- (re-)allocating responsibilities within your business for the various tasks under the GDPR to avoid liability;
- putting in place processes required to comply with the procedural obligations under the GDPR; for example, to notify regulators and data subjects (if required) in the event of a data security breach and to respond to data subjects exercising their rights (such as to data portability);
- rolling out a programme of training for your employees;
- making technical changes to your websites and online platforms relating to legal notices, general terms and conditions, privacy policies and forms used to collect data (and any relevant consents);
- re-negotiating existing contracts with customers and data processors (if possible), and amending your templates for future contracts; and
- refreshing your consents (if required).
Step 5: Put the finishing touches to the plan
The finishing touches are those remedial steps that were lower down on the list of priorities when you came up with your GDPR project plan. These steps are still important, but are likely to be lower risk, easier to implement and will not require such a long lead-in time.
Step 6: Follow up with on-going monitoring and maintenance
As you start to use your new policies and processes, you may find that they do not work perfectly on a day-to-day basis, or that things could be done
more efficiently. The next two years will be a learning process for your business. The key will be to be able to identify any problem areas, work to find a solution and make sure that solution is GDPR-compliant.
The GDPR, and your business, do not stand still. While it is unlikely that there will be significant changes to the text of the GDPR itself anytime soon,
we do expect to see a lot of guidance over the next two years, at a national and international level, on how it should be interpreted. We can help you to
keep on track of any updates, and understand how they may affect your GDPR project plans.

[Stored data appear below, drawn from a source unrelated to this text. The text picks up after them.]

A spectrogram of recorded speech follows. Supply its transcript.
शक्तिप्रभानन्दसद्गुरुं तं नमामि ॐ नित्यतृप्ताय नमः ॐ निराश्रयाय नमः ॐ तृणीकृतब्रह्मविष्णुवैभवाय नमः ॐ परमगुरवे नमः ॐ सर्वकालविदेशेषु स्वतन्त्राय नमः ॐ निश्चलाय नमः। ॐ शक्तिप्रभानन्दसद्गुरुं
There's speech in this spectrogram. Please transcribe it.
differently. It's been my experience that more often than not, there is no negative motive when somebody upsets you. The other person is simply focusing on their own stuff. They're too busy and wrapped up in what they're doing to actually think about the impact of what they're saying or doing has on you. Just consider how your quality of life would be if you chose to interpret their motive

Furthermore, while the GDPR aims to harmonise the data protection laws of the EU Member States even further, national data protection laws will not be
removed completely. Rather, the GDPR allows EU Member States some scope to introduce their own requirements in certain instances. We are happy to help you keep track of any discrepancies in national laws, and explain how they affect your business.

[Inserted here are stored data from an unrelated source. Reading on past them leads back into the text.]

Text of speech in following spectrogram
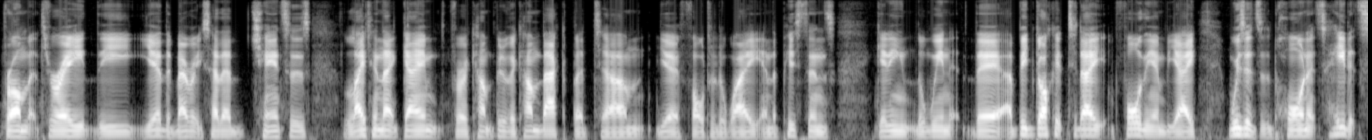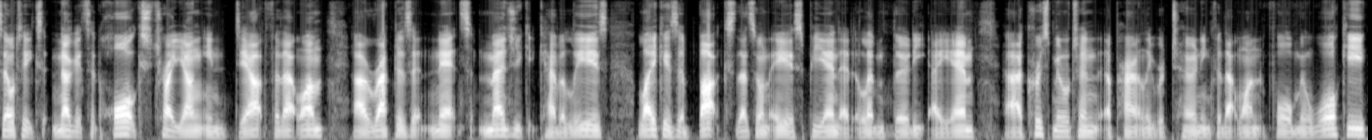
from three. The yeah, the Mavericks had had chances late in that game for a bit of a comeback, but um, yeah, faltered away. And the Pistons getting the win there. A big docket today for the NBA. Wizards at Hornets, Heat at Celtics, Nuggets at Hawks. Trae Young in doubt for that one. Uh, Raptors at Nets, Magic at Cavaliers, Lakers at Bucks. That's on ESPN at 11:30 a.m. Uh, Khris Middleton apparently returning for that one for Milwaukee.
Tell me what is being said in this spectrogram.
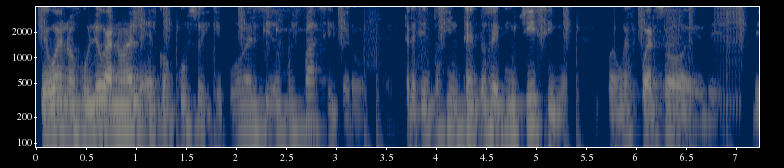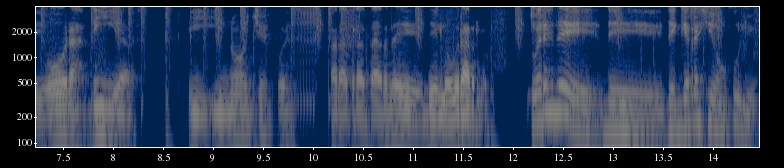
que, bueno, Julio ganó el, concurso y que pudo haber sido muy fácil, pero 300 intentos es muchísimo. Fue un esfuerzo de, horas, días y, noches, pues, para tratar de lograrlo. ¿Tú eres de, de, de, qué región, Julio?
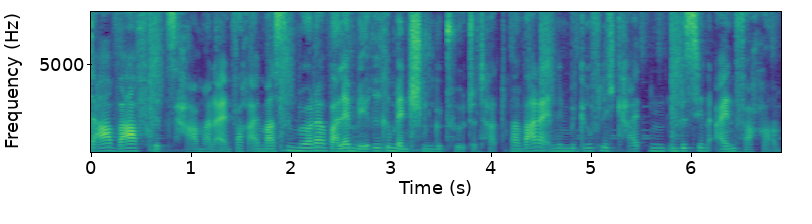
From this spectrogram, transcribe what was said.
da war Fritz Hamann einfach ein Massenmörder, weil er mehrere Menschen getötet hat. Man war da in den Begrifflichkeiten ein bisschen einfacher.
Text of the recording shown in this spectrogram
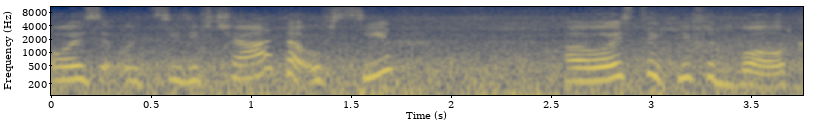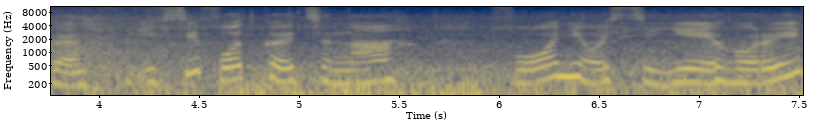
Ось оці дівчата у всіх ось такі футболки. І всі фоткаються на фоні ось цієї гори.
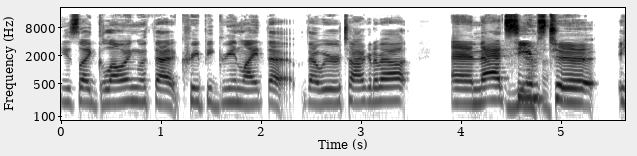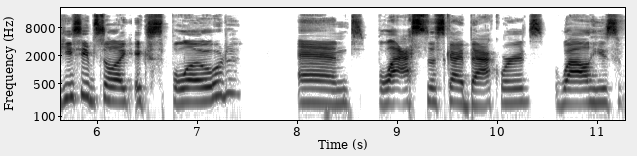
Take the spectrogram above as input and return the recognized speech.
He's like glowing with that creepy green light that that we were talking about. And that seems to he seems to like explode and blast this guy backwards while he's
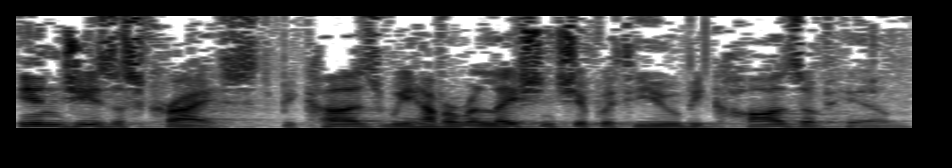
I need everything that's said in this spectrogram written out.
in Jesus Christ, because we have a relationship with you because of Him,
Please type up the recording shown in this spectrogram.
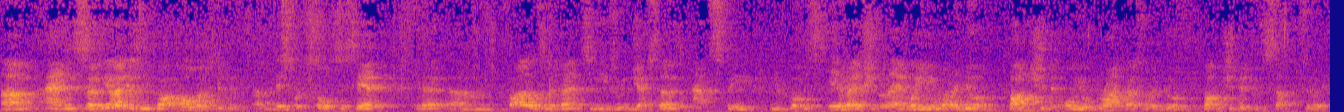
Um, and so the idea is we've got a whole bunch of different um, disparate sources here, you know, um, files and events, you need to ingest those at speed. You've got this innovation layer where you want to do a bunch of, or your bright guys want to do a bunch of different stuff to it.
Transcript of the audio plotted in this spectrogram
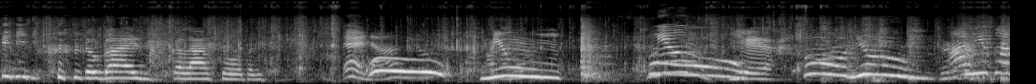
so guys, the last open. And new. New. Yeah. Oh, new. Guys, you can.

During this time (and beyond), your business, and the way it uses personal data, may well change. As well as being compliant on 25 May 2018, you will need to ensure that you remain compliant on an on-going basis from then on. You will need the right processes in place to manage that.
For many businesses, the GDPR will require a change in mindset. Where compliance with the 1995 Data Protection Directive may have been seen as another regulatory hurdle, compliance with the GDPR should be seen as involving every aspect of a business and every person in it. This may sound like a daunting task, but doing it well should reap substantial benefits.